It is like a greyhound on a racetrack with two adjacent doors on the finish line. The entire way is in common, and only a tiny bit of steering makes all the difference.
This is also the case with Chinese party princelings hosted in the west.
Lest this become a tale of naive Africans swindled by scheming Chinese, know that the British have allowed the Chinese to participate in building a nuclear power plant at Hinkley Point, which is akin to leaving a remotely controlled grenade in your underpants and giving the detonator to your worst enemy, and the whole west is sourcing digital infrastructure from Huawei, which is a known tool of Chinese spy agencies.

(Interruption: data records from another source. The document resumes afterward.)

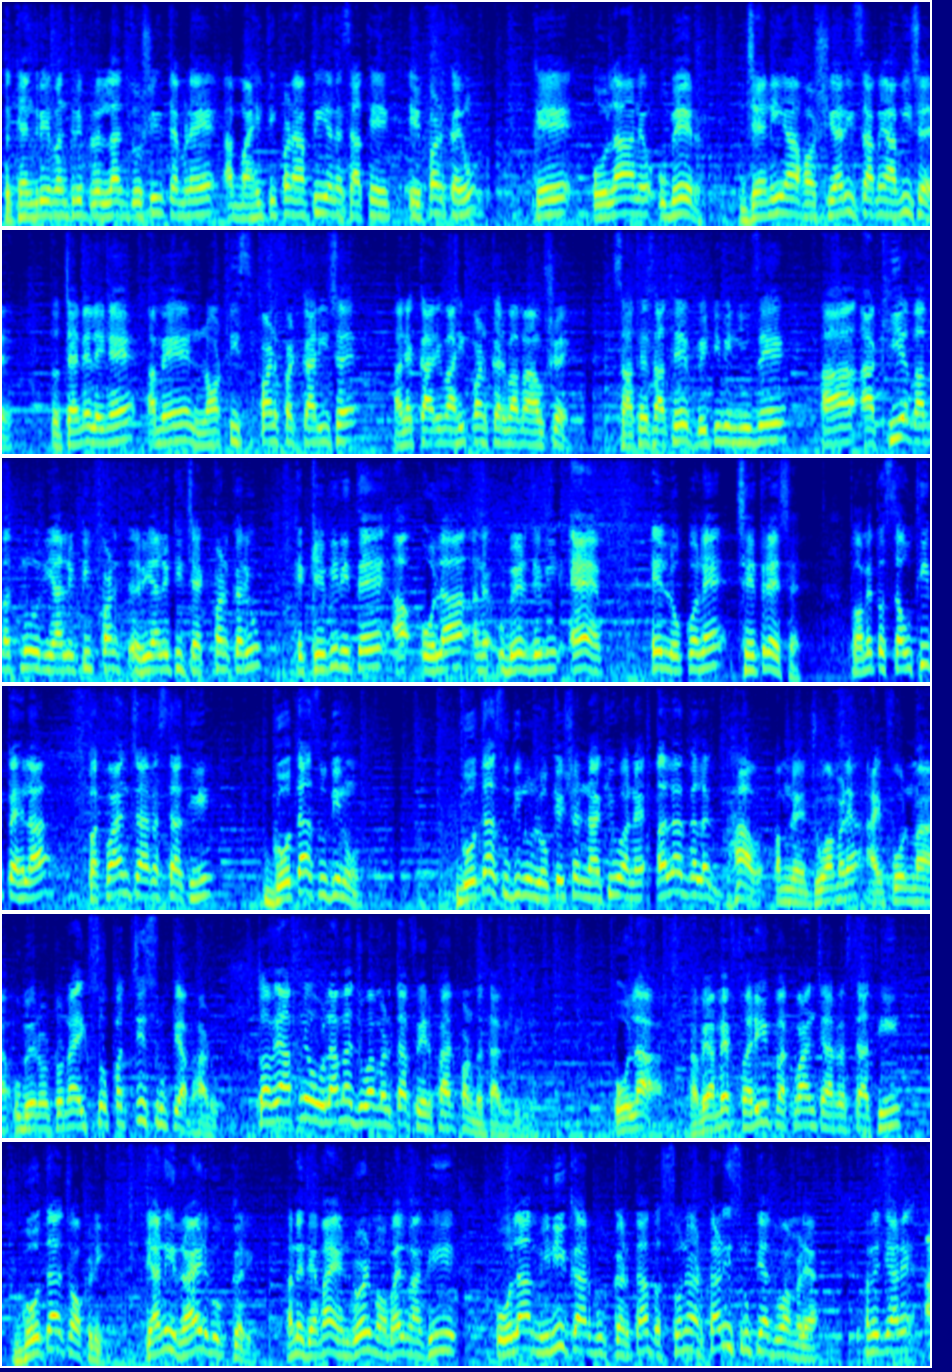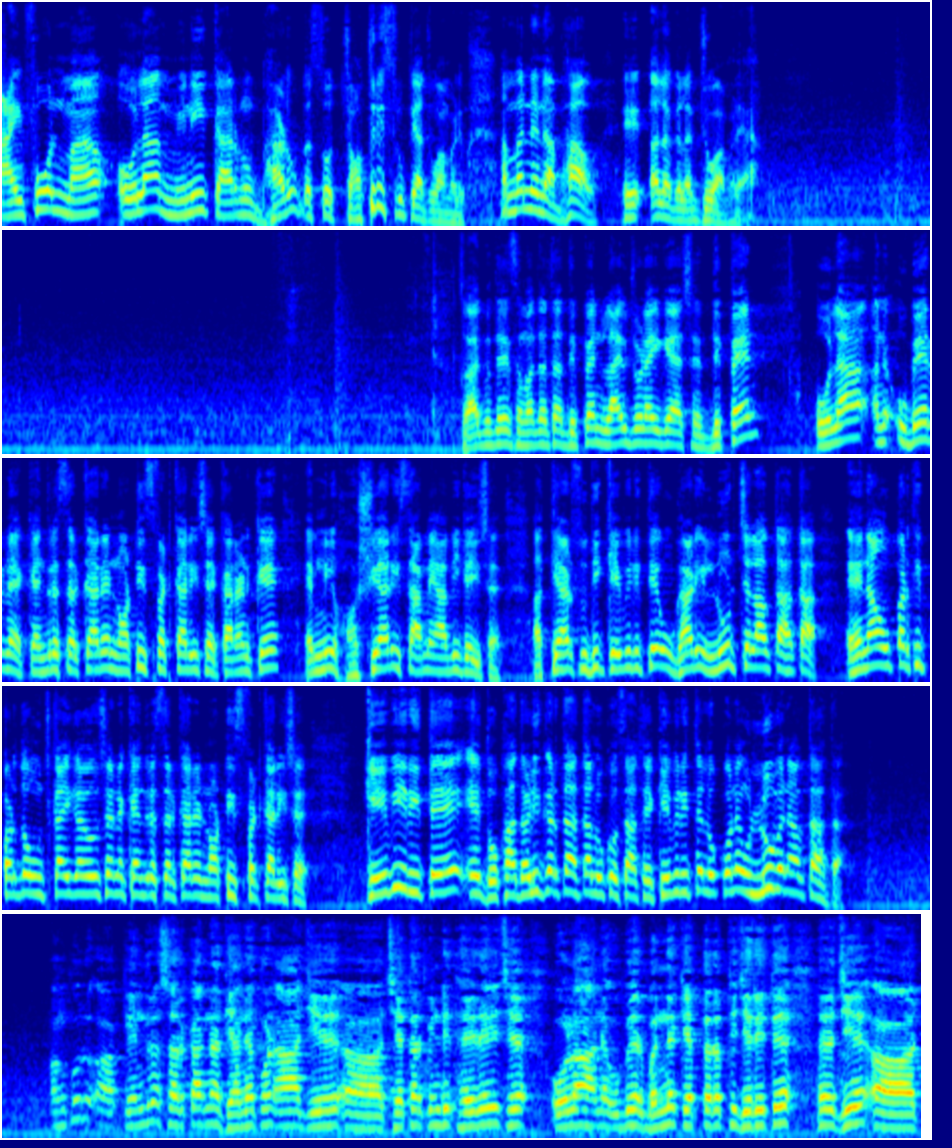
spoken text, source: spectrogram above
તો કેન્દ્રીય મંત્રી પ્રહલાદ જોશી તેમણે આ માહિતી પણ આપી અને સાથે એ પણ કહ્યું કે ઓલા અને ઉબેર જેની આ હોશિયારી સામે આવી છે, તો તેને લઈને અમે નોટિસ પણ ફટકારી છે અને કાર્યવાહી પણ કરવામાં આવશે. સાથે સાથે વીટીવી ન્યૂઝે આ આખી બાબતનું રિયાલિટી પણ રિયાલિટી ચેક પણ કર્યું કે કેવી રીતે આ ઓલા અને ઉબેર જેવી એપ એ લોકોને છેતરે છે. તો અમે તો સૌથી પહેલા પકવાન ચાર રસ્તાથી ગોતા સુધીનું ગોતા સુધીનું લોકેશન નાખ્યું અને અલગ અલગ ભાવ અમને જોવા મળ્યા. આઈફોનમાં ઉબેર ઓટોના એકસો પચીસ રૂપિયા ભાડું. તો હવે આપને ઓલામાં જોવા મળતા ફેરફાર પણ બતાવી દઈએ. ઓલા, હવે અમે ફરી પકવાન ચાર રસ્તાથી ગોતા ચોકડી, ત્યાંની રાઈડ બુક કરી અને જેમાં એન્ડ્રોઈડ મોબાઈલમાંથી ઓલા મિની કાર બુક કરતા બસો અડતાલીસ રૂપિયા જોવા મળ્યા. હવે જ્યારે આઈફોનમાં ઓલા મિની કારનું ભાડું બસો ચોત્રીસ રૂપિયા જોવા મળ્યું. આ બંનેના ભાવ એ અલગ અલગ જોવા મળ્યા. તો આજ મુદ્દે સંવાદદાતા દીપેન લાઈવ જોડાઈ ગયા છે. દીપેન ઓલા અને ઉબેરને કેન્દ્ર સરકારે નોટિસ ફટકારી છે, કારણ કે એમની હોશિયારી સામે આવી ગઈ છે. અત્યાર સુધી કેવી રીતે ઉઘાડી લૂંટ ચલાવતા હતા, એના ઉપરથી પડદો ઉંચકાઈ ગયો છે અને કેન્દ્ર સરકારે નોટિસ ફટકારી છે. કેવી રીતે એ ધોખાધડી કરતા હતા લોકો સાથે? કેવી રીતે લોકોને ઉલ્લુ બનાવતા હતા? અંકુર કેન્દ્ર સરકારના ધ્યાને પણ આ જે છેતરપિંડી થઈ રહી છે, ઓલા અને ઉબેર બંને કેબ તરફથી જે રીતે જે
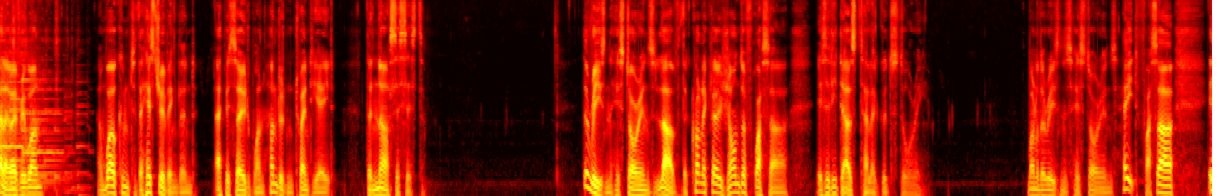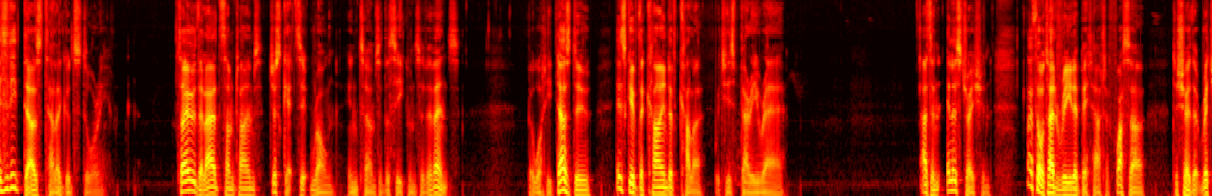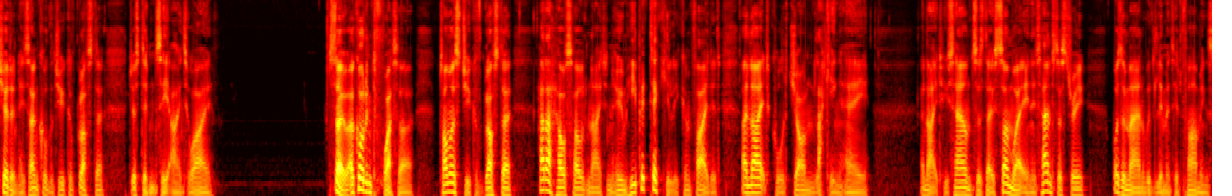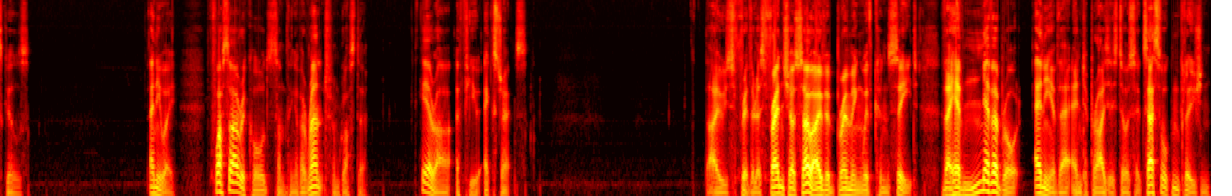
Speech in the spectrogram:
Hello, everyone, and welcome to the History of England, episode 128 The Narcissist. The reason historians love the chronicler Jean de Froissart is that he does tell a good story. One of the reasons historians hate Froissart is that he does tell a good story. So the lad sometimes just gets it wrong in terms of the sequence of events. But what he does do is give the kind of colour which is very rare. As an illustration, I thought I'd read a bit out of Froissart to show that Richard and his uncle, the Duke of Gloucester, just didn't see eye to eye. So, according to Froissart, Thomas, Duke of Gloucester, had a household knight in whom he particularly confided, a knight called John Lackinghay, a knight who sounds as though somewhere in his ancestry was a man with limited farming skills. Anyway, Froissart records something of a rant from Gloucester. Here are a few extracts. Those frivolous French are so overbrimming with conceit, they have never brought any of their enterprises to a successful conclusion.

The Chinese put backdoors into everything, and run the most extensive spying and influence operation the world has ever seen – overshadowing, by far, the Soviets during the Cold War.
Governments buying Huawei infrastructure are either criminally naive, or more likely, feeling the effects of Chinese influence already.
It is hard to see how any halfway-capable politician could entrust something as important as a nuclear power plant or government computer infrastructure to the main geopolitical rival known for its spying, no matter how much more convenient the price (“If you’re not the customer, you’re the product” applies even incrementally, not just to completely free but also to suspiciously cheap things), but it is more easily explained by compounding influence. By exploiting existing leverage, China creates more influence it can then “reinvest” – “If white devil prime minister does not source from Huawei, which all
our his advisors have recommended, we will show white devil media and his wife his pornography. But if he complies, we can be amazingly grateful”.
Western, and in particular American political (and media, and educational) establishments are thoroughly suffused with Chinese influence. Compared to the geopolitical struggle for hegemony against China, whose ambition is nothing short of world domination over what it considers lesser barbarians (i.e. everyone else), the Middle East and Russia are small sideshows.
You may consider buying me a tea.